It is not easy to repay loans but we thank God that we were able to handle that in AFC.
Assessment of healthcare under democracy
In the field of healthcare, the major positive thing I have seen is that the whole issue of maternal and child health is being taken more seriously than ever before. And the health system is being geared towards attempting to achieve the Millennium Development Goals as they apply to mother and child health.
Secondly, under the democratic dispensation, HIV/AIDS started to be tackled very seriously. I remember when even enlightened people, in place like Lagos were saying it didn’t concern them. This was because they were still suffering from the believe that HIV/AIDS only affected homosexuals or those that had blood transfusion. But now everybody knows that in Africa the major route of spreading HIV/AIDS is through sex, heterosexual sex.
CondomsThe level of advocacy and, indeed, the enlightenment campaign by journalists is amazing in the last eight years or so. So, we’ve made much impact in terms of HIV/AIDS. And as my own support to the fight against HIV/AIDS, I have been distributing condoms free at various places I go. I travel much in this country and I know what men can do when they are out of their homes. I see them surrounded by young ladies in hotels all over Nigeria and I say to them when we meet socially, if you must have sex with the these ladies that you hardly know or even ladies that you know but obviously you cannot vouch for you might as well use condom.
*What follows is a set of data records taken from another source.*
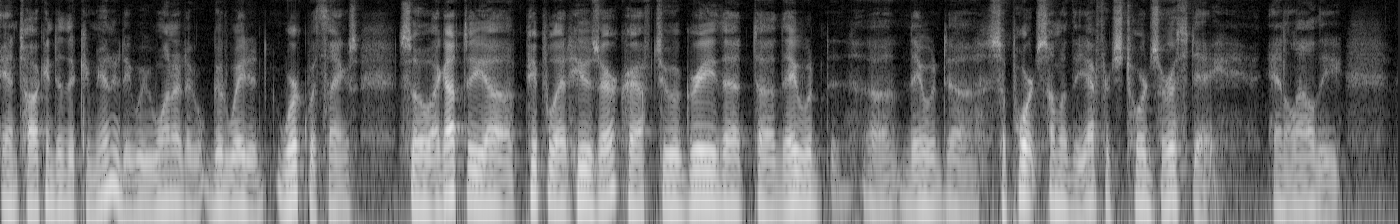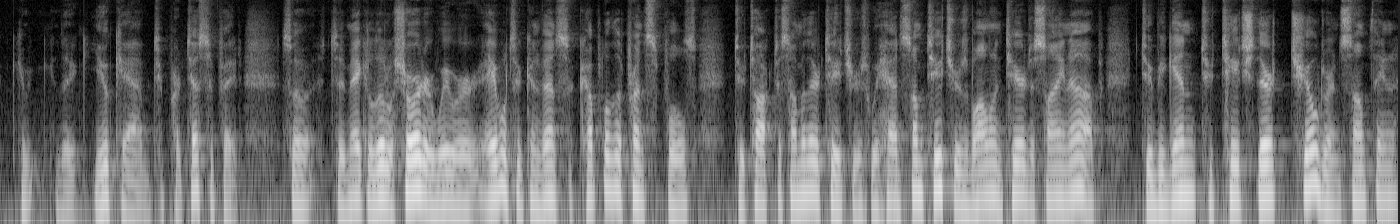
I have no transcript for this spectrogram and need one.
and talking to the community, we wanted a good way to work with things. So I got the uh, people at Hughes Aircraft to agree that uh, they would, uh, they would support some of the efforts towards Earth Day and allow the the UCAB to participate. So to make it a little shorter, we were able to convince a couple of the principals to talk to some of their teachers. We had some teachers volunteer to sign up to begin to teach their children something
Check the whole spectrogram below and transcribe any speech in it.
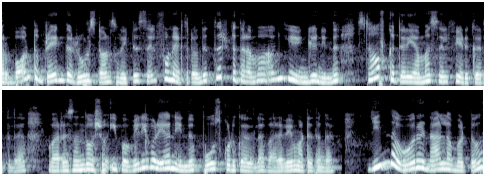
are bound to break the rules தான் சொல்லிட்டு செல்ஃபோன் எடுத்துகிட்டு வந்து திருட்டுத்தனமாக அங்கேயும் இங்கேயும் நின்று ஸ்டாஃப்க்கு தெரியாமல் செல்ஃபி எடுக்கிறதுல வர சந்தோஷம் இப்போ வெளிப்படையாக நின்று போஸ்ட் கொடுக்கறதுல வரவே மாட்டேதுங்க. இந்த ஒரு நாளில் மட்டும்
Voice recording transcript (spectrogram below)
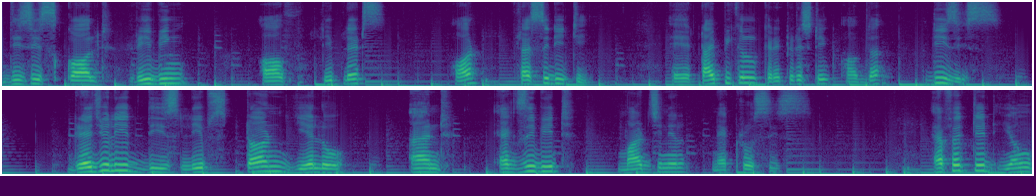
this is called ribbing of leaflets or flaccidity, a typical characteristic of the disease. Gradually these leaves turn yellow and exhibit marginal necrosis. Affected young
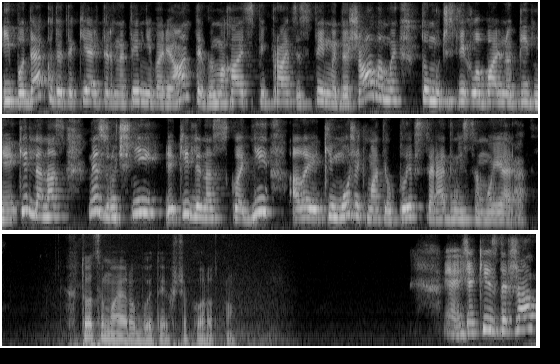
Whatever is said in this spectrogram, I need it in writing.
І подекуди такі альтернативні варіанти вимагають співпраці з тими державами, в тому числі глобального півдня, які для нас незручні, які для нас складні, але які можуть мати вплив всередині самої РФ. Хто це має робити, якщо коротко? Е, Які з держав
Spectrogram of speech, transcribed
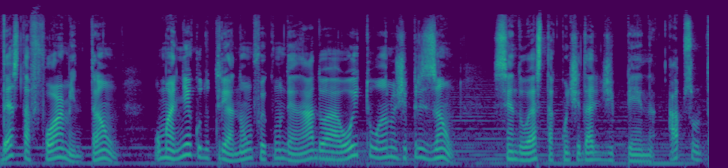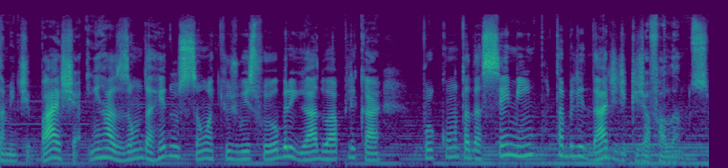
Desta forma, então, o maníaco do Trianon foi condenado a oito anos de prisão, sendo esta quantidade de pena absolutamente baixa em razão da redução a que o juiz foi obrigado a aplicar por conta da semi-imputabilidade de que já falamos.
Initially, people would think that maybe you are encouraging promiscuity, but the truth is that if people could abstain from sex there would be no unwanted pregnancies, there would be no sexually transmitted diseases and HIV/AIDS would go down tremendously. The fact, however, is that people cannot abstain from sex and many of them cannot help but have sex with more than one partner. Now, when you have sex with more than one partner, you can never be sure where that partner has been or would be. Therefore, if you are going to do that, you must protect yourself. Far from encouraging promiscuity. That strategy is to assist those who cannot obtain but we still believe that abstinence is the cheapest and the surest way of not catching HIV/AIDS in Africa.